Still, some U.S. agriculture officials worry that the uncertainly around trade could jeopardize a market that last year bought roughly 13% of total U.S. agricultural exports, at a time American farmers are struggling with low prices. Last week, the U.S. Grains Council, a trade body focused on developing grain exports, dispatched its board of directors to Mexico to emphasize U.S. crop producers' commitment to the country.
"Certainly, we're concerned," said Tom Sleight, the group's chief executive, who has made multiple visits to Mexico since February. "There's a palpable interest on the part of Mexico -- I've heard it referred to as 'Plan B' consistently by the Mexican folks -- to reduce dependence on the U.S., in agricultural commodities, and source those elsewhere."

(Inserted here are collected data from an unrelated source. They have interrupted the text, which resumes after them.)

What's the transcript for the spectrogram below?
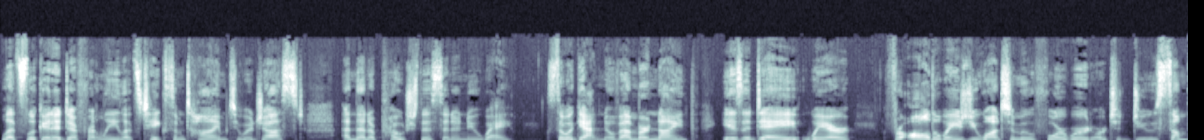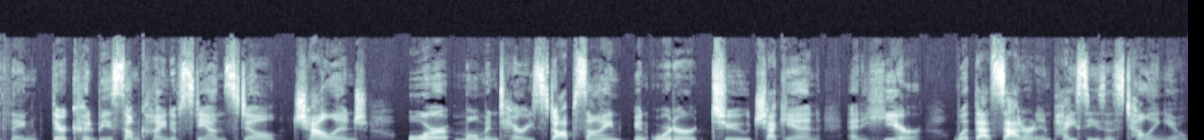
Let's look at it differently. Let's take some time to adjust and then approach this in a new way. So, again, November 9th is a day where for all the ways you want to move forward or to do something, there could be some kind of standstill, challenge, or momentary stop sign in order to check in and hear what that Saturn in Pisces is telling you.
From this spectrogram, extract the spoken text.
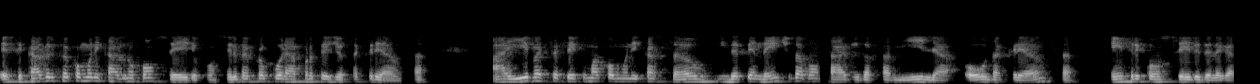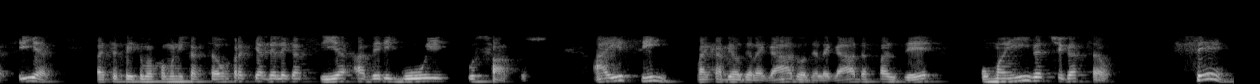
esse caso ele foi comunicado no conselho, o conselho vai procurar proteger essa criança. Aí vai ser feita uma comunicação, independente da vontade da família ou da criança, entre conselho e delegacia, vai ser feita uma comunicação para que a delegacia averigue os fatos. Aí sim vai caber ao delegado ou delegada fazer uma investigação. Se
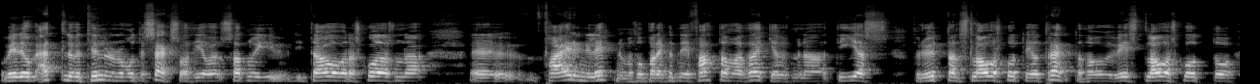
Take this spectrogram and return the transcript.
og við hefum 11 tilröndar á móti 6 og því ég satt nú í, í dag og var að skoða svona færin í leiknum og þó bara einhvern veginn fattar maður það ekki að minna, Díaz fyrir utan sláaskoti hjá Trent þá hefur við sláaskot og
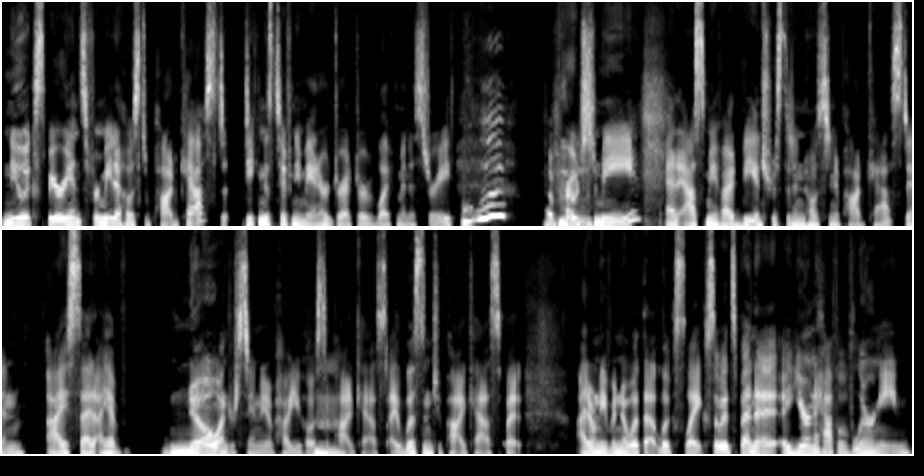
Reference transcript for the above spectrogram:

Concerns have arisen in the U.S. poultry sector that jousting over U.S.-Mexico trade policy could drive Mexican buyers toward Brazilian meatpackers, which have seized on a 2013 move by Mexico's government to allow duty-free poultry meat imports from that country and others. Brazilian chicken sales to Mexico have surged to 52,800 metric tons last year from 387 metric tons in 2013, according to the U.S. Poultry and Egg Export Council, and Brazil has further increased its poultry exports to Mexico this year.
"They're trying to send a message to the [poultry] producers in the U.S.," said Jeremy Scott, analyst with Mizuho Securities USA LLC. But due to its proximity, he said, "the lowest-cost chicken for Mexico is always going to be in the U.S."
Mr. Sleight of the U.S. Grains Council also said Mexican cattle ranchers and hog farmers may be placing fewer long-term orders for U.S. grain partly because ample supplies mean that prices aren't likely to jump significantly. Yet a shift toward short-term buying also reflects Mexican purchasers' uncertainty around trade relations with the U.S. ahead of the Nafta renegotiation, he said.
"There's some anxiety on all sides," the USDA's Mr. Perdue said in a press briefing last week. But he added that Mexico's outreach to South American suppliers may be "a negotiation strategy to let the United States know there are other alternatives."
U.S. farmers and agribusinesses still have the capability to quickly deliver grain and meat to Mexico at cheap rates and that could be hard for South American competitors, which rely on oceangoing vessels, to replicate. "Nobody can do it better, nobody can do it safer, and nobody can do it more logistically friendly than the U.S., and Mexico knows that," said Mr. Perdue.
Mexico's Mr. Urteaga said that last month's visit to Brazil and Argentina showed that those countries' grain can compete on price with U.S. crops. A 25,000-ton shipment of Argentine wheat booked on that trip is due to arrive on Mexico's shores within the next two months, he said.
Mexico values its close ties to the U.S. on food trade, and doesn't want to abandon those, Mr. Urteaga said. "But it is true, there is also some sense of wariness when all these companies hear or read in the media that the Nafta trade talks may not go the way everybody is expecting."
Write to Jacob Bunge at email@example.com
(END) Dow Jones Newswires
June 16, 2017 05:44 ET (09:44 GMT)